Nompumelelo Magwaza

As the harsh credit environment begins to bite into the margins of credit retailers, The Foschini Group has turned to cash sales to survive the storm.

The group said yesterday that it increased cash sales by 15.9 percent in the year in March, and they contributed 42.2 percent to turnover.

The group, which trades under 17 brands including Foschini, Markham’s, American Swiss and Total Sports, said it had enhanced its credit risk management practices, which helped to grow credit sales by 5.7 percent.

“The credit environment has been very difficult but we think we have handled it well,” Foschini chief financial officer Ronnie Stein said.

Over the past few years Foschini had introduced and enhanced its credit risk management practices by drawing up tougher credit scorecards and checking up on credit bureau information on a monthly basis instead of a quarterly basis, Stein explained.

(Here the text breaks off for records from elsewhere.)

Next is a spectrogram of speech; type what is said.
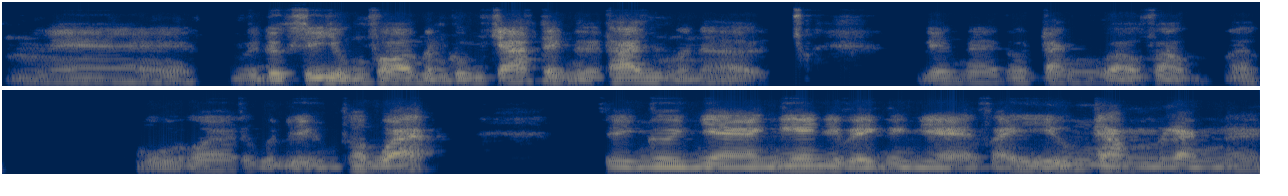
mình à, được sử dụng phone mình cũng chat với người thân mà nó ờ, đêm nay có trăng vào phòng mùi hoa trong bệnh viện thơm quá. Thì người nhà nghe như vậy, người nhà phải hiểu ngầm rằng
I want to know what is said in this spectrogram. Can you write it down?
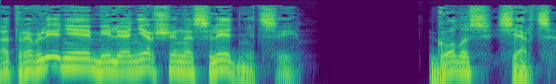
Отравление миллионерши-наследницы. Голос сердца.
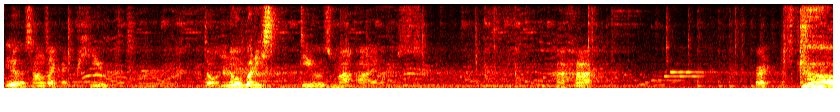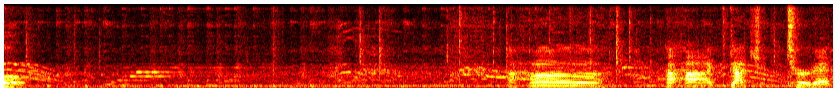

The tighter criteria in store card applications have resulted in the number of new credit accounts dropping by 10 percent.

In addition Foschini plans to increase the contribution of cash sales to total turnover to the point where they are equal to credit sales.

“Foschini has had a strategy for a number of years to increase the level of cash sales.

“In the current year it has gone up to 42 percent of our turnover, and in the next financial year we think it will get up to 45 percent. We are looking at a more equitable split of turnover between cash and credit [sales],” Stein said.

The group recorded a 9.8 percent increase in turnover to R14.2 billion and its diluted headline earnings a share grew 6 percent to R9.027.

The group’s gross margin in all categories was maintained while the operating margin from continuing operations reduced from 18.7 percent to 17.9 percent due to tight credit market conditions.

Foschini’s 120 stores outside South Africa grew turnover by 26 percent but they only account for only 3 percent of the group’s total turnover.

Stein added that the group planned to have between 280 and 300 stores in countries outside South Africa by 2018.

“We are in most of the southern African countries already. We have moved into Zambia, where we had two stores initially. Once we understood the country we started to expand our store base to about 20 stores, which are doing well,” Stein said.

The group will be opening five stores in Ghana and plans to expand into other countries such as Angola and Kenya.

“We think those would be easier places to trade in than Nigeria where we have two stores. We are not planning to expand in that country – it is such a big country and a difficult one to trade in, but we have to persevere because the market is huge with about 160 million people.

“We think once more shopping centres are built, it will be a big market for all South African retailers.”

During the year under review, the group opened 165 new stores, and increased its trading space by 6.1 percent. It plans to open 180 new stores in the year ahead.

The company’s share price gained 3.06 percent to close at R111 on the JSE yesterday.